╭─ Material provided

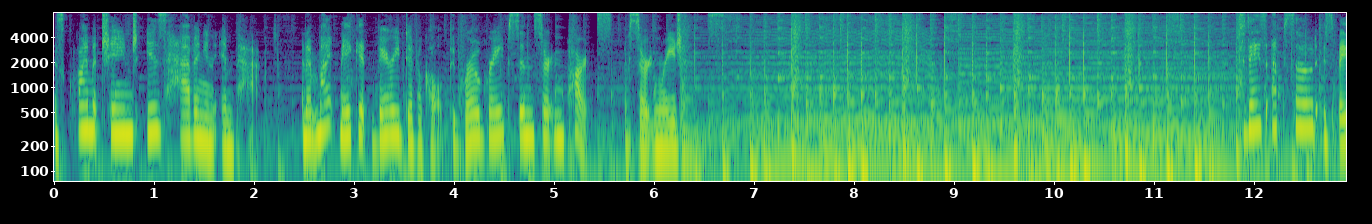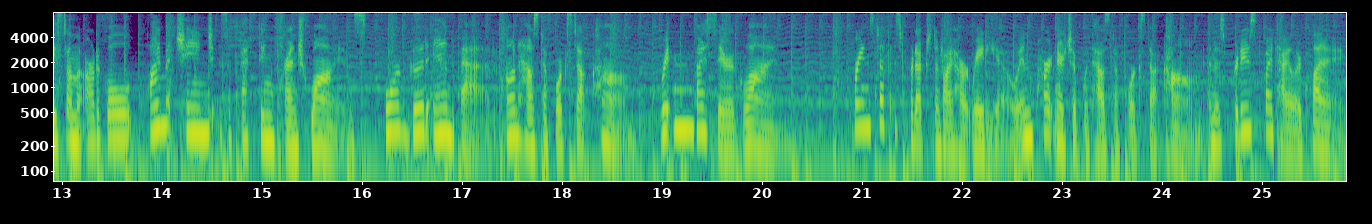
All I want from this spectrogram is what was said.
is climate change is having an impact, and it might make it very difficult to grow grapes in certain parts of certain regions. Today's episode is based on the article Climate Change is Affecting French Wines, for Good and Bad, on HowStuffWorks.com, written by Sarah Gleim. Brainstuff is a production of iHeartRadio in partnership with HowStuffWorks.com and is produced by Tyler Klang.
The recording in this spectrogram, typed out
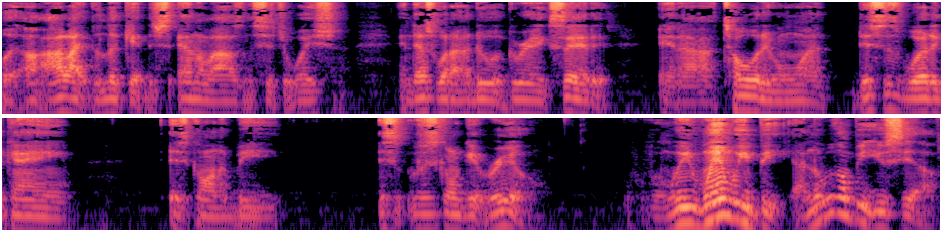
but I, I like to look at this, analyzing the situation. And that's what I do with Greg said it. And I told everyone, this is where the game is going to be. It's, it's going to get real. When we when we beat, I knew we are going to beat UCF.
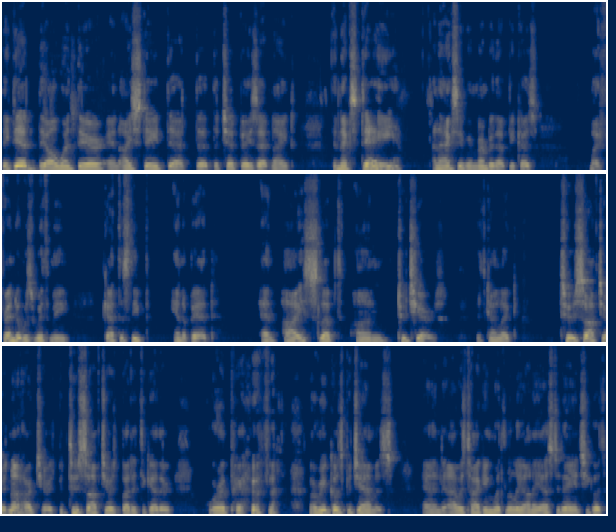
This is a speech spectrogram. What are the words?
they did. They all went there, and I stayed at the, the Chetveys that night. The next day, and I actually remember that because my friend who was with me got to sleep in a bed, and I slept on two chairs. It's kind of like two soft chairs, not hard chairs, but two soft chairs butted together were a pair of Marinko's pajamas. And I was talking with Liliana yesterday, and she goes,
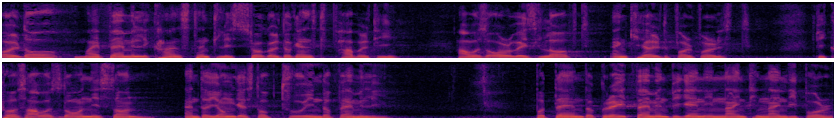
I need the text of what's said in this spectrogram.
Although my family constantly struggled against poverty, I was always loved and cared for first because I was the only son and the youngest of two in the family. But then the Great Famine began in 1994.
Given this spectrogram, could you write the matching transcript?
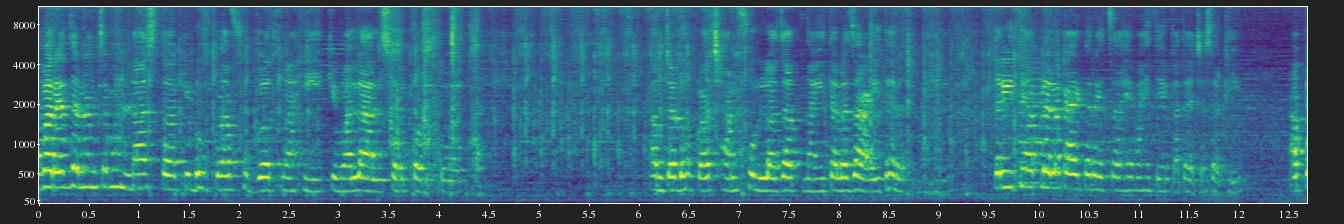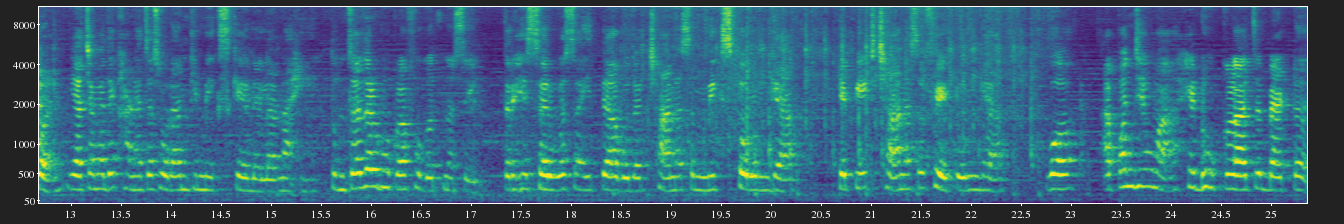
बऱ्याच जणांचं म्हणणं असतं की ढोकळा फुगत नाही किंवा लालसर पडतो. आमचा ढोकळा छान फुलला जात नाही त्याला जाळी धरत नाही. तर इथे आपल्याला काय करायचं आहे माहिती आहे का त्याच्यासाठी? आपण याच्यामध्ये खाण्याचा सोडा आणखी मिक्स केलेला नाही. तुमचा जर ढोकळा फुगत नसेल तर हे सर्व साहित्य अगोदर छान असं मिक्स करून घ्या. हे पीठ छान असं फेटून घ्या. व आपण जेव्हा हे ढोकळाचं बॅटर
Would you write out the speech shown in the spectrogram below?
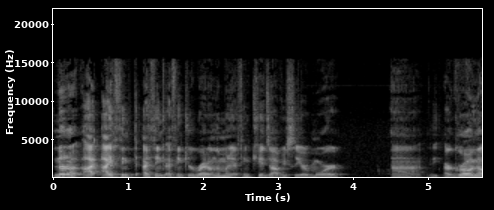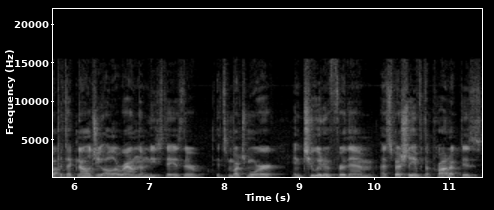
no, no, I, I think I think I think you're right on the money. I think kids obviously are more uh, are growing up with technology all around them these days. They're it's much more intuitive for them, especially if the product is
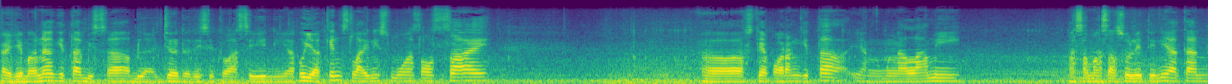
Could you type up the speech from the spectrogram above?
kayak gimana kita bisa belajar dari situasi ini? Aku yakin setelah ini semua selesai uh, setiap orang kita yang mengalami masa-masa sulit ini akan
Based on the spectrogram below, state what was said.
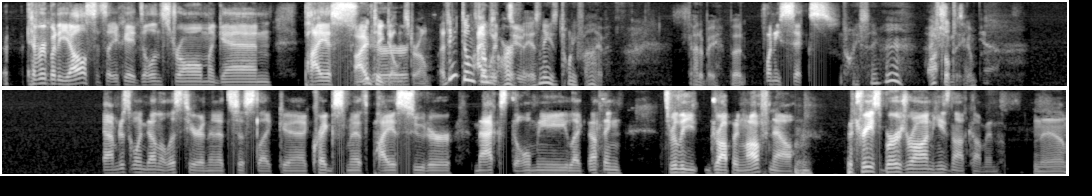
everybody else, it's like, okay, Dylan Strome again, Pius. I'd take Dylan Strome. I think Dylan I Strome's would an too. RFA, isn't he? He's 25. Gotta be, but 26. 26? Eh, I still take him. Yeah. Yeah, I'm just going down the list here, and then it's just like uh, Craig Smith, Pius Suter, Max Domi, like nothing. It's really dropping off now. Mhm. Patrice Bergeron, he's not coming. Nah.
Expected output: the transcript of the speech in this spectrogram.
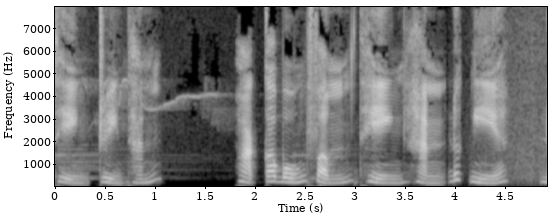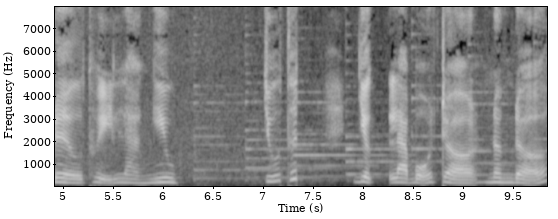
thiện truyền thánh, hoặc có bốn phẩm thiện hạnh đức nghĩa đều Thụy là nghiêu. Chú thích Dực là bổ trợ, nâng đỡ.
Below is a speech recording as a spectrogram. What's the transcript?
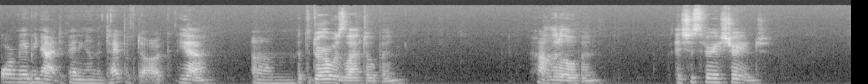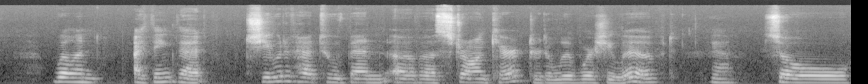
or maybe not depending on the type of dog Yeah, um, but the door was left open, huh. a little open. It's just very strange. well and i think that she would have had to have been of a strong character to live where she lived Yeah. so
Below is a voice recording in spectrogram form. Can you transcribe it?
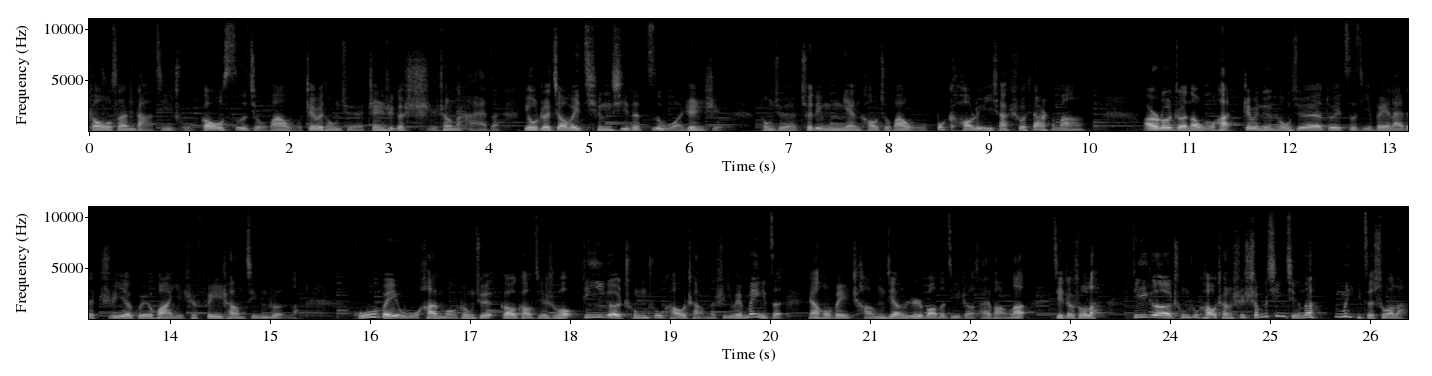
高三打基础，高四九八五。这位同学真是个实诚的孩子，有着较为清晰的自我认识。同学，确定明年考九八五，不考虑一下说相声吗？耳朵转到武汉，这位女同学对自己未来的职业规划也是非常精准了。湖北武汉某中学高考结束后，第一个冲出考场的是一位妹子，然后被长江日报的记者采访了。记者说了：“第一个冲出考场是什么心情呢？”妹子说了：“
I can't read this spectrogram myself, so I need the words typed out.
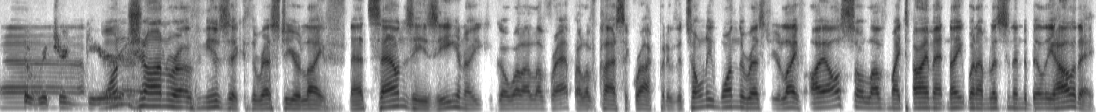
The Richard Uh, Gere, One uh, genre of music the rest of your life. That sounds easy. You know, you could go, well, I love rap, I love classic rock. But if it's only one the rest of your life, I also love my time at night when I'm listening to Billie Holiday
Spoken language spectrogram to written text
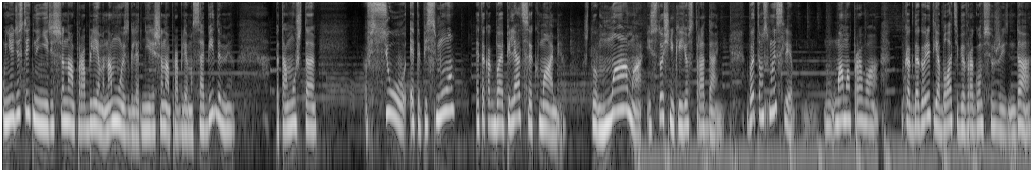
у нее действительно не решена проблема, на мой взгляд, не решена проблема с обидами, потому что все это письмо – это как бы апелляция к маме, что мама – источник ее страданий. В этом смысле мама права когда говорит, я была тебе врагом всю жизнь. Да,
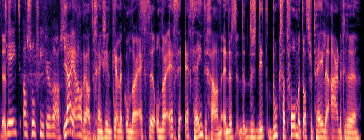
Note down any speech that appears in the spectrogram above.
die deed alsof hij er was. Ja, ja, hij had geen zin kennelijk om daar echt, om daar echt, echt heen te gaan. En dus, dus dit boek staat vol met dat soort hele aardige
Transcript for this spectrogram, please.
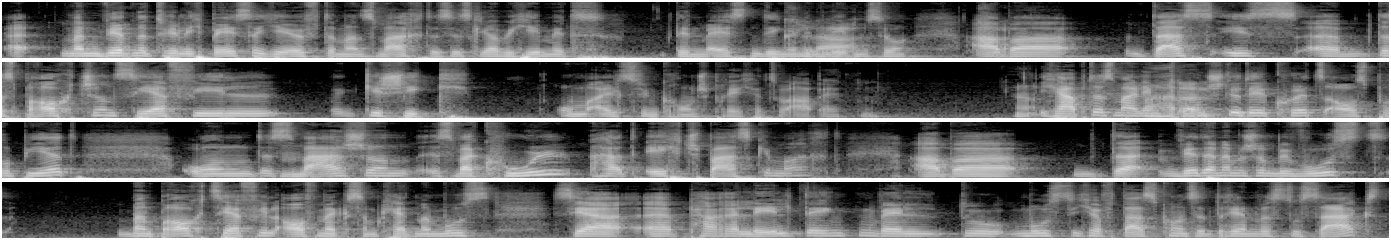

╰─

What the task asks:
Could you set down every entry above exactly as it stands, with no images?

Written answer:
All I want from this spectrogram is what was said.
is climate change is having an impact, and it might make it very difficult to grow grapes in certain parts of certain regions. Today's episode is based on the article Climate Change is Affecting French Wines, for Good and Bad, on HowStuffWorks.com, written by Sarah Gleim. Brainstuff is a production of iHeartRadio in partnership with HowStuffWorks.com and is produced by Tyler Klang.
The recording in this spectrogram, typed out
but I, I like to look at this, analyzing the situation. And that's what I do with Greg said it. And I told everyone, this is where the game is going to be. It's, it's going to get real. When we when we beat, I knew we are going to beat UCF.
This is a speech spectrogram. What are the words?
they did. They all went there, and I stayed at the, the Chetveys that night. The next day, and I actually remember that because my friend who was with me got to sleep in a bed, and I slept on two chairs. It's kind of like two soft chairs, not hard chairs, but two soft chairs butted together were a pair of Marinko's pajamas. And I was talking with Liliana yesterday, and she goes,
I need the text of what's said in this spectrogram.
Although my family constantly struggled against poverty, I was always loved and cared for first because I was the only son and the youngest of two in the family. But then the Great Famine began in 1994.
Given this spectrogram, could you write the matching transcript?
बऱ्याच जणांचं म्हणणं असतं की ढोकळा फुगत नाही किंवा लालसर पडतो. आमचा ढोकळा छान फुलला जात नाही त्याला जाळी धरत नाही. तर इथे आपल्याला काय करायचं आहे माहिती आहे का त्याच्यासाठी? आपण याच्यामध्ये खाण्याचा सोडा आणखी मिक्स केलेला नाही. तुमचा जर ढोकळा फुगत नसेल तर हे सर्व साहित्य अगोदर छान असं मिक्स करून घ्या. हे पीठ छान असं फेटून घ्या. व आपण जेव्हा हे ढोकळाचं बॅटर
Would you write out the speech shown in the spectrogram below?
no, no, I, I think I think I think you're right on the money. I think kids obviously are more uh, are growing up with technology all around them these days. They're it's much more intuitive for them, especially if the product is
Could you type up the speech from the spectrogram above?
kayak gimana kita bisa belajar dari situasi ini? Aku yakin setelah ini semua selesai uh, setiap orang kita yang mengalami masa-masa sulit ini akan
Based on the spectrogram below, state what was said.
everybody else, it's like, okay, Dylan Strome again, Pius. I'd take Dylan Strome. I think Dylan I Strome's would an too. RFA, isn't he? He's 25. Gotta be, but 26. 26? Eh, I still take him. Yeah. Yeah, I'm just going down the list here, and then it's just like uh, Craig Smith, Pius Suter, Max Domi, like nothing. It's really dropping off now. Mhm. Patrice Bergeron, he's not coming. Nah.
Expected output: the transcript of the speech in this spectrogram.
thiện truyền thánh, hoặc có bốn phẩm thiện hạnh đức nghĩa đều Thụy là nghiêu. Chú thích Dực là bổ trợ, nâng đỡ.
Below is a speech recording as a spectrogram. What's the transcript?
or maybe not depending on the type of dog Yeah, um, but the door was left open, huh. a little open. It's just very strange. well and i think that she would have had to have been of a strong character to live where she lived Yeah. so
Below is a voice recording in spectrogram form. Can you transcribe it?
高三打基础，高四九八五。这位同学真是个实诚的孩子，有着较为清晰的自我认识。同学，确定明年考九八五，不考虑一下说相声吗？耳朵转到武汉，这位女同学对自己未来的职业规划也是非常精准了。湖北武汉某中学高考结束后，第一个冲出考场的是一位妹子，然后被长江日报的记者采访了。记者说了：“第一个冲出考场是什么心情呢？”妹子说了：“
I can't read this spectrogram myself, so I need the words typed out.
The Richard Uh, Gere, One uh, genre of music the rest of your life. That sounds easy. You know, you could go, well, I love rap, I love classic rock. But if it's only one the rest of your life, I also love my time at night when I'm listening to Billie Holiday
Spoken language spectrogram to written text
у нее действительно не решена проблема, на мой взгляд, не решена проблема с обидами, потому что все это письмо – это как бы апелляция к маме, что мама – источник ее страданий. В этом смысле мама права когда говорит, я была тебе врагом всю жизнь. Да,
Note down any speech that appears in the spectrogram above.
die deed alsof hij er was. Ja, ja, hij had geen zin kennelijk om daar echt, om daar echt, echt heen te gaan. En dus, dus dit boek staat vol met dat soort hele aardige
Transcript for this spectrogram, please.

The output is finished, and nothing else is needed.